Cynicism and the Importance of Overcoming It
Yes, I live in the same world as you. In perusing news headlines, in a few moments, I read of
the injustice of a country's judicial system and the cruelty of it's prisons
the contradiction between the promises of a political candidate and the behaviour of his first two years in office; and
careful planning for a war publicly denied, contrasted with the vacuum of planning for post-war reconstruction which would inevitability be required.
And that, as you may suspect, was not all.
How do we respond?
As you seek how best to invest your life or as you consider whether you will follow Christ, you may hear others shrug their shoulders in this kind of world and ask "what's the use?" You may wrestle with the draw of this stance yourself.
Understandable but unwise.
To say this does not ignore injustice and evil in the world at nearly every turn. Indeed, there is neither a Pollyanna attitude or ostrich-like denial of these realities in the Christian worldview.
The genius of the Gospel rather includes it's ability to be uncompromising both its idealism and in the practicality of its realism.
Please choose the Gospel over cynicism. To succumb to cynicism is to give in to passivity and uselessness. Forgive my directness, but it's true and more: cynicism doesn't even make you feel any better; most of life's most devoted cynics, in addition to becoming useless to most outside their inner circle, also wallow deeply in self-pity rooted in self-evident truth about the world not being fair.
When Carol and I were invited to move from our home and family in Canada to serve in Europe in 2005 I was surprised that our host, during a fact-finding visit, focused almost exclusively on the challenges and problems of the assignment to which we where being invited. When another colleague later commented on that negativity, he said in a style more akin to my own:
"All your host said is true. The fact that the situation is difficult, even desperately so, is not the issue but a given on which we all agree. Once that is established however the question remains simply, "in light of this difficult reality, what are you willing to do to bring good to it?""
My plea to you is: please don't give up in the face of the injustice and evil evident in our world. Look rather to Jesus, who while appearing to the world to be defeated on the cross, overcame evil - including the passivity produced by the cynicism of his condemner (e.g. Pilate, "what is truth?" John 18:38), asked forgiveness for his crucifiers, and is risen and present to give courage to you and me to press forward with him.

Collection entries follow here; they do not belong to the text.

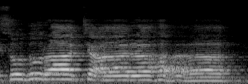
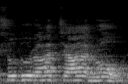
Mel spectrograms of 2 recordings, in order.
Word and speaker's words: सुदुराचारः: आपकी किताब में अगर आप देखेंगे चेत सुदुराचारो ऐसे लिखा हुआ है। यहाँ पे एक नियम लागू होगा, पहले और तीसरे चरण की समाप्ति पर ओ का उच्चारण जो है विसर्ग होता है। तो ये हम अपनी किताब में नोट करके रख सकते हैं। ओ को ऐसे स्ट्राइक ऑफ करके यहाँ पे विसर्ग लगा के रख सकते हैं। अपि चेत सुदुराचारः, ये ऐसे करके आएगा।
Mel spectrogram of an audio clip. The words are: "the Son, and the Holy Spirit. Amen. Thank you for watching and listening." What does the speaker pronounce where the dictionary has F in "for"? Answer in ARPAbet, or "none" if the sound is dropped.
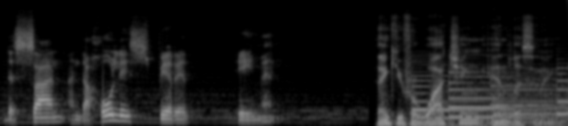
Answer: F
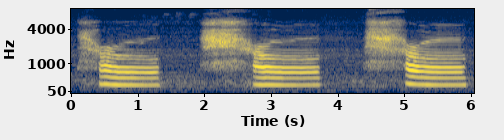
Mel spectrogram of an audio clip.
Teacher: حا اور عین کا ایک ہی مخرج ہے، یہ حلق کے آخری حصے سے ہی ادا ہوتا ہے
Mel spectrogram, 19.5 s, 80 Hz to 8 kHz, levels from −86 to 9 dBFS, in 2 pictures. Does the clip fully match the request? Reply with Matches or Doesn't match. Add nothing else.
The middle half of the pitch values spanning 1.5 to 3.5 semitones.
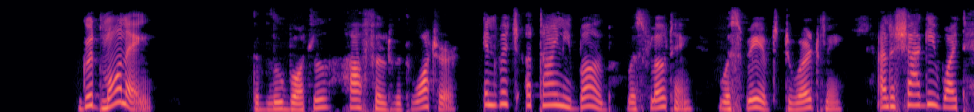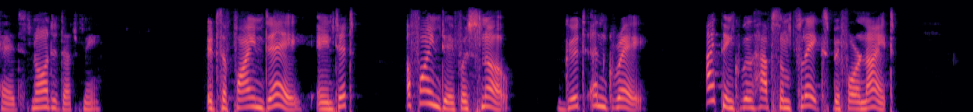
Doesn't match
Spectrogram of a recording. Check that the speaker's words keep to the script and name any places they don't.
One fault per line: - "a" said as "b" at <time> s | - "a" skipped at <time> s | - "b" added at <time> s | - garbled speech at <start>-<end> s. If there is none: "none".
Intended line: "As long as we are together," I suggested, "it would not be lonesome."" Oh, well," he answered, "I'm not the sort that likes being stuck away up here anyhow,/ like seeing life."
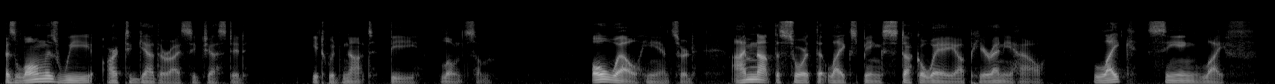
none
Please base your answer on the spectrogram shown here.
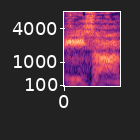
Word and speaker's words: Esau: It's pronounced Esau, you whole ass cracker.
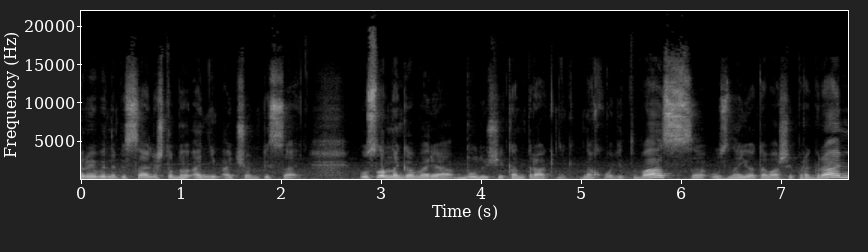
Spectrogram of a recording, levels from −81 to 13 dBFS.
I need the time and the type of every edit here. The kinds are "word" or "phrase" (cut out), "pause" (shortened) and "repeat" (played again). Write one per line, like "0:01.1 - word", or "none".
0:01.4 - word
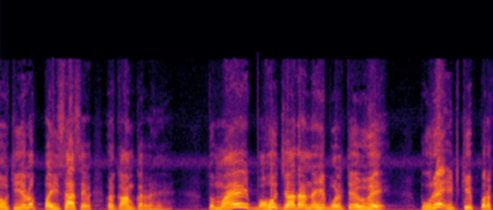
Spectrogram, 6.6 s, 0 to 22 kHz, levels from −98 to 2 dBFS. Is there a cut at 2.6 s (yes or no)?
no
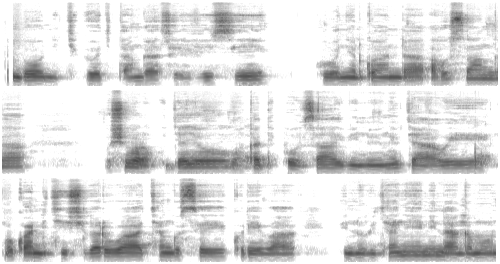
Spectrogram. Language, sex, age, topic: Kinyarwanda, male, 25-35, government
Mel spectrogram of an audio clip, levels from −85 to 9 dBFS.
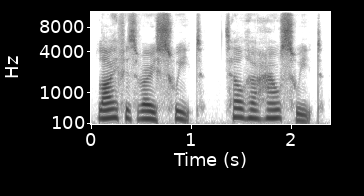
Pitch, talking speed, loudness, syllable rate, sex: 190 Hz, 175 wpm, -19 LUFS, 4.4 syllables/s, female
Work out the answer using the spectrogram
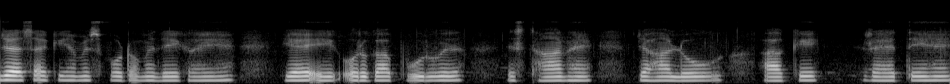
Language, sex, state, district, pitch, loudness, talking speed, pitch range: Hindi, female, Chhattisgarh, Korba, 185 Hz, -21 LUFS, 125 wpm, 180-190 Hz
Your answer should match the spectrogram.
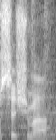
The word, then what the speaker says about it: Tsushima: I know it really Tsushima is the way to name. It pronounce just sounds so funny to me when people say it.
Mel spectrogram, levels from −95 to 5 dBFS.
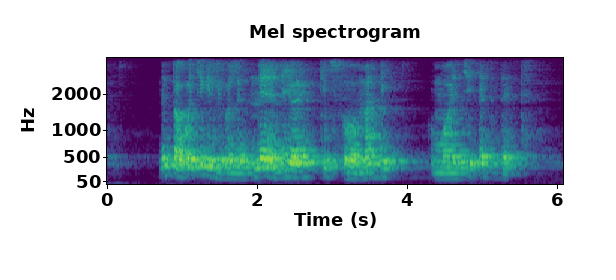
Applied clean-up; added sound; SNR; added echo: none; none; none; reverberation time 0.8 s.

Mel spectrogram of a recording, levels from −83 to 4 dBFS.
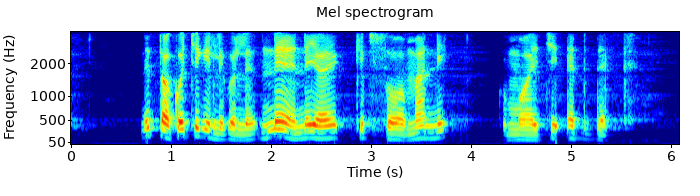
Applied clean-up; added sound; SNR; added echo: none; none; none; none.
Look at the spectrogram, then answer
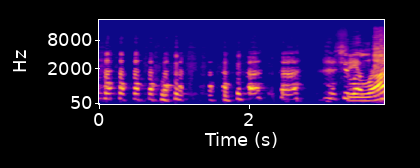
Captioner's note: both laughs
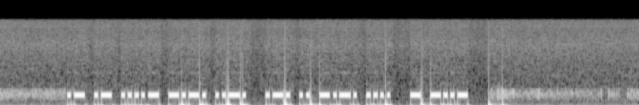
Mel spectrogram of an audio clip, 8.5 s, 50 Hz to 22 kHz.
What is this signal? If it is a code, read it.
Morse code, heard as a keyed tone, about 27 wpm, 440 Hz. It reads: AA4CF RICH TX
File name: 2016 JAN CW NAQP / 2016 Jan naqp k5ot - 0-10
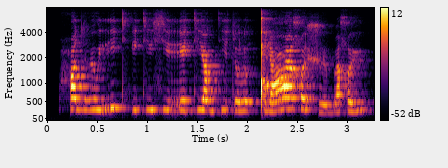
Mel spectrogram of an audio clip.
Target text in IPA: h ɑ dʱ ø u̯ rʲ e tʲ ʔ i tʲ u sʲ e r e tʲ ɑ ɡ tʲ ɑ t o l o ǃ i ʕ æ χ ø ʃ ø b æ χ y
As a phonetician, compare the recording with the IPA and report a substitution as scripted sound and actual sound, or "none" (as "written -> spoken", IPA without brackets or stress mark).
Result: none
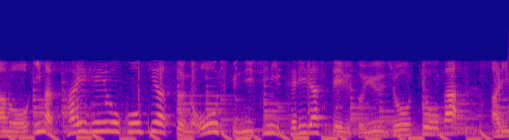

Remember, the fact that we may not change everything or even little is not an adequate reason to do nothing. In fact, even if we could change little or nothing of a given circumstance we are still morally obligated to try, simply because it reflects the heart of Christ and is the right thing to do.
Perhaps you've seen this word of encouragement or can pass it on:
People are often unreasonable,
illogical and self-centered;
Forgive them anyway.
If you are kind,
People may accuse you
of selfish, ulterior motives;
Be kind anyway.
If you are successful,
you will win some false friends and
some true enemies;
Succeed anyway. People may cheat you;
Be honest and frank anyway.
What you spend years building,
someone could destroy overnight.
If you find serenity and happiness,
they may be jealous.
Be happy anyway.
The good you do today,
people will often forget tomorrow.
Do good anyway.
Give the world the best you have,
and it may never be enough.
Give the world the best you've got anyway.
You see, in the final analysis.
it is between you and God;
It is never between you and them anyway.
Jesus speaks in Matthew 13 of the growth of both good and evil throughout history. Jesus does not assume all evil will be rooted out prior to His return. The fact evil remains however, is neither an adequate reason for cynicism or passivity. Rather Jesus assumes those committed to His Kingdom will continue to pursue good, justice and righteousness because doing so is right and is consistent with the character and glory of God our Father.